In the first mayoral debate, candidates Bill de Blasio and Joseph Lhota squared off over the question of whether the inclusion of affordable housing should be mandatory for developers.
De Blasio said he would require the creation of affordable housing, while Lhota attacked the mandatory inclusionary zoning policy as unconstitutional.
“Mr. Lhota’s assessment is the wrong assessment,” de Blasio said. “It’s legal, it’s appropriate. It’s simply the government of New York City saying to developers, ‘If you want the right to make a very tidy profit on land that we’re going to open up for development that you didn’t have access to before — you couldn’t build as high on — we’re demanding affordable housing back in the name of the people.”
Lhota, for his part, said he would also require affordable housing as part of any rezoning agreement, but that he would exclude as-of-right developments that already met current zoning codes.
Some industry insiders told Crain’s that the tit for tat over specific language represented little real change from the Bloomberg administration’s current approach to affordable housing.

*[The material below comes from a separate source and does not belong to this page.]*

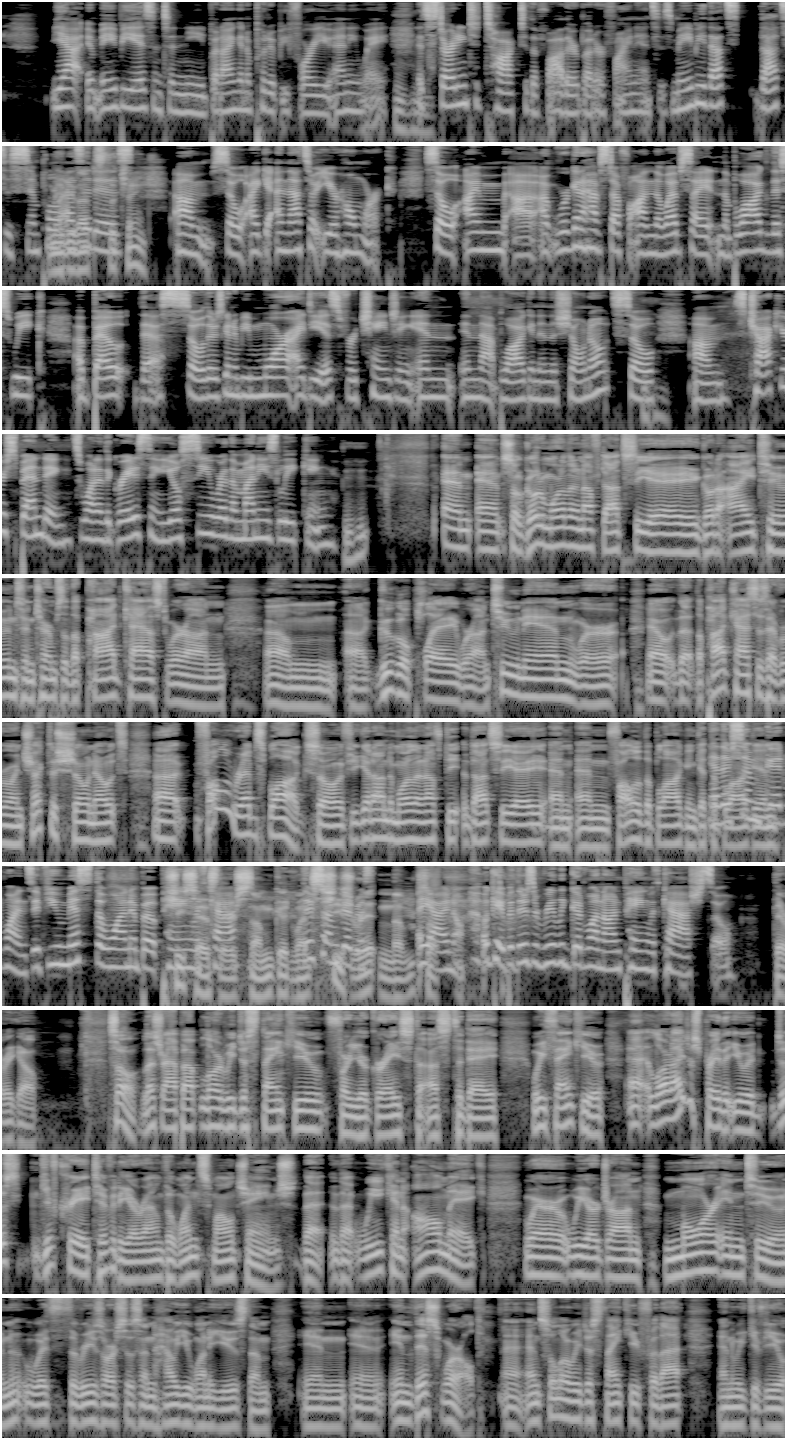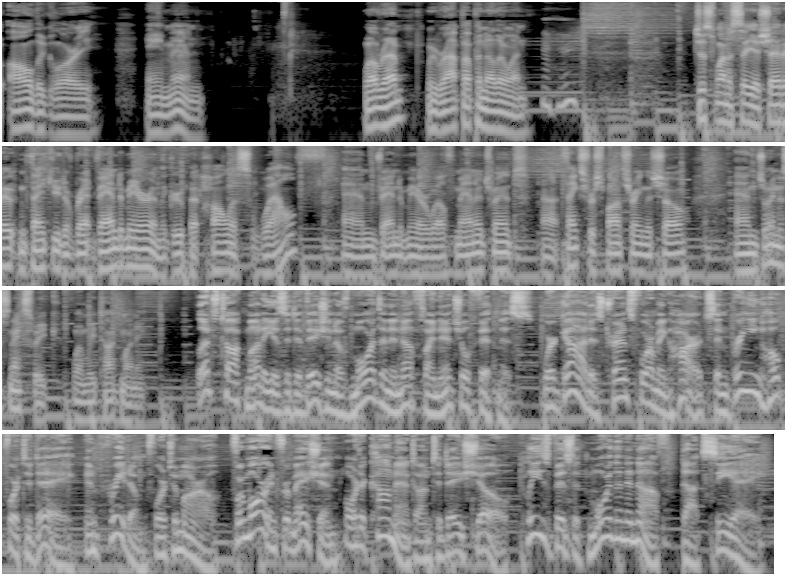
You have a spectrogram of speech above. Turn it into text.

“I can’t think of a single residential rezoning under this current administration that didn’t set aside affordable housing as part of the deal,” one unnamed real estate source told Crain’s. “Whether or not it was ‘required’ is really just semantics.” [Crain's] — Julie Strickland